Flint water crisis

FLINT, MI (AP)--   Gov. Gretchen Whitmer is cutting off legal help for state employees who are interviewed by investigators in the Flint water scandal. 

The Flint Journal reports that current and former employees won't get their bills paid unless they're charged with a crime for state-related work.

Whitmer spokeswoman Tiffany Brown says the change is based on guidance from Attorney General Dana Nessel.

LANSING, MI (AP)--   Michigan health officials have launched a new statewide awareness campaign to educate people about possible sources of lead at their homes. 

The state Department of Health and Human Services says the goal of the campaign is to educate people about potential hazards in paint, dust, water and soil at older homes, as well as and how to mitigate, reduce or eliminate lead exposure. The campaign includes ads on social media and other places online.

A new website includes information and community resources.

LANSING, MI (AP)--   All remaining criminal charges of city and state officials stemming from the Flint Water Crisis have been dismissed. 

The investigation was started by former Attorney General, Bill Schuette in 2016 after lead contaminated Flint’s drinking water when the city switched its water sources. Earlier this year, new AG Dana Nessel created the Flint Water Crisis prosecution team to handle the multiple pending cases and investigation going forward.

LANSING, MI (AP)--   Former Gov. Rick Snyder says news coverage about search warrants being used to get his state-issued cellphone and computer from government storage in the Flint water investigation is "very sloppy and misleading." 

Snyder tweeted Tuesday he gave his phone and other devices to the attorney general's office before leaving office, and he cannot say why the office executed a warrant on itself.

LANSING, MI (AP)--   Authorities investigating Flint's water crisis have seized from storage the state-owned mobile devices of former Michigan Gov. Rick Snyder and 65 other current or former officials.

Documents the Associated Press obtained through a public records request show the search warrants seeking the devices were sought two weeks ago by the attorney general's office and signed by a Flint judge.

FLINT, MI (AP)--   The Michigan Supreme Court says it will hear arguments in the months ahead in a major Flint water lawsuit. 

The court on Wednesday told lawyers to file briefs about a bushel of issues.
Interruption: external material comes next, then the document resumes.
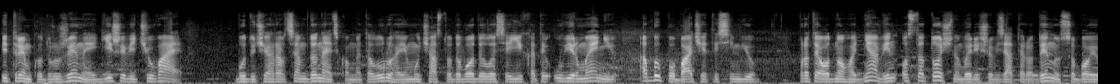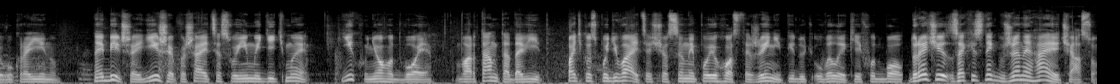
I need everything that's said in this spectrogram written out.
Підтримку дружини Егіша відчуває. Будучи гравцем донецького металурга, йому часто доводилося їхати у Вірменію, аби побачити сім'ю. Проте одного дня він остаточно вирішив взяти родину з собою в Україну. Найбільше Егіше пишається своїми дітьми. Їх у нього двоє Вартан та Давід. Батько сподівається, що сини по його стежині підуть у великий футбол. До речі, захисник вже не гає часу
They include whether Flint residents who consumed lead-contaminated water can claim a "violation of bodily integrity" under the Michigan Constitution.

FLINT, MI (AP)--   A judge overseeing a major Flint water case has declined to dismiss a misdemeanor charge against Michigan's former health director. 

Judge Joseph Farah says Michigan court rules prevent him from dismissing a charge of willful neglect of duty at this stage of the case. He says Nick Lyon can renew his argument after evidence is heard at trial.

Any trial would be months away. Lyon also is charged with involuntary manslaughter in the deaths of two people who had Legionnaires' disease during the Flint water crisis.

DETROIT, MI (AP)--   A special prosecutor who spent three years leading a criminal investigation of the Flint water scandal has been fired. 

The Michigan attorney general's office apparently is tying Todd Flood's departure to the recent discovery of 23 boxes of records related to the water crisis. The boxes, found in a state basement, were disclosed in a court filing Friday.

Flood's contract was terminated April 16. Solicitor General Fadwa Hammoud says evidence was not properly pursued "from the onset of this investigation."

FLINT, MI (AP)--   A judge says former Gov. Rick Snyder can be sued by residents in the Flint water scandal, reversing a decision from last summer. 

Residents claim Snyder violated their right to bodily integrity by repeatedly doing nothing as Flint used corrosive water that released lead from old pipes. Judge Judith Levy says a right to bodily integrity is a "fundamental interest" protected by the U.S. Constitution.


FLINT, Mich. (AP) — A lawyer who has taken over prosecution of Flint water criminal cases says she needs more time to review charges against a former city manager and ex-public works director.
     Fadwa Hammoud of the attorney general's office says she's doing "due diligence." She told a judge on Thursday she's not ready to proceed against Darnell Earley and Howard Croft. She says, "There's a lot of things in this case that I do not agree with."